The proposed Consent Decree seeks to resolve these allegations through payment of a civil penalty, implementation of a Supplemental Environmental Project, and an extensive list of remedial measures to be conducted by the City over the course of the next 15 years. As proposed, the term of the decree would run until at least June 1, 2031, provided that the City has at that time completed all remedial measures, completed the Supplemental Environmental Project, and maintained continuous satisfactory compliance with the terms of the Consent Decree, the WWTF Permit, and the Small MS4 General Permit for a period of one year.

The remedial measures incorporated into the proposed Consent Decree include the development of a number of plans and programs addressing compliance with the Small MS4 General Permit and the City’s WWTF Permit, timelines for implementing the approved plans and programs, upgrading of facilities and treatment controls, and reporting to EPA and MassDEP. For example, under the terms of the proposed decree, the City would be required to address the following:

  • Illicit Discharge Prohibition and Removal
    • Submit a revised IDDE plan for the monitoring of MS4 outfalls and the investigation of sub-catchment areas.
    • Adopt an ordinance or other regulatory mechanism prohibiting non-stormwater discharges into the MS4, and submit to EPA and to MassDEP an IDDE Enforcement Manual to assist with the detection and removal of non-stormwater discharges.
  • Storm Sewer Outfalls and Building/Private Party Backups
    • Comply with a 24-hour reporting requirement to EPA and to MassDEP for any storm sewer outfall and building/private party backup that occurs.
    • Submit to EPA and to MassDEP an updated assessment of the capacity, operation, and maintenance of its collection system, and based on the deficiencies identified in the self-assessment, submit to EPA and MassDEP by January 31, 2017 a Capacity, Management, Operation, and Maintenance Corrective Action Plan.
    • Submit an Emergency Response Plan to EPA and MassDEP setting forth procedures for responding to storm sewer outfall and building/private party backup.
  • GIS Mapping
    • Within one year, submit to EPA and MassDEP a GIS map of the MS4 system and other collection systems, including information on infrastructure, water resources and topographic features, operation and maintenance, investigations remediation, and capital projects.
  • Construction Site Stormwater
    • Adopt an ordinance or other regulatory mechanism requiring sediment and erosion control at construction sites, and another requiring the management of stormwater runoff at post-construction development and redevelopment.
    • Develop a Construction Site program.
  • CSO Monitoring
    • Equip CSO outfalls with continuous meters.
    • Submit notification within 24 hours of any CSO discharge to MassDEP, EPA, the Merrimark River Watershed Council, MA Division of Marine Fisheries, and Boards of Health for downstream communities.
    • Submit an annual CSO activation report to EPA and MassDEP.
  • CSO Planning and Plan Implementation
    • Raise CSO regulator weirs.
    • Submit a Final CSO Long-Term Control Plan.
  • Stipulated Penalties
    • Among others, for each day that a storm sewer outfall backup occurs, pay a stipulated penalty of $6,500, unless the City can show that it stopped the storm sewer outfall backup as soon as reasonably practicable, the City is in full compliance with the Consent Decree, and the City has complied with all reporting requirements for the storm sewer outfall backup.

The compliance requirements highlight EPA’s focus on key areas of concern in MS4 systems, all of which are addressed in the pending 2016 Small MS4 General Permit for Massachusetts: IDDE, management of construction sites, GIS mapping, and adoption of regulatory mechanisms by municipalities.

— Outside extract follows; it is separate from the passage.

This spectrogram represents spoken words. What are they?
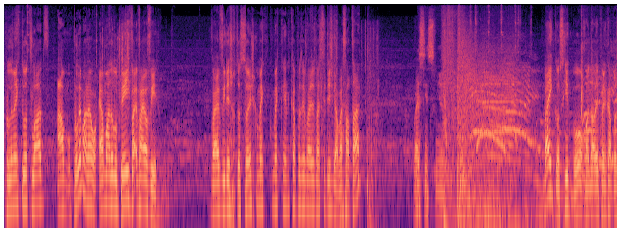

The development and implementation of these compliance measures are certain to require extensive City resources and effort, not to mention substantial coordination with EPA and MassDEP.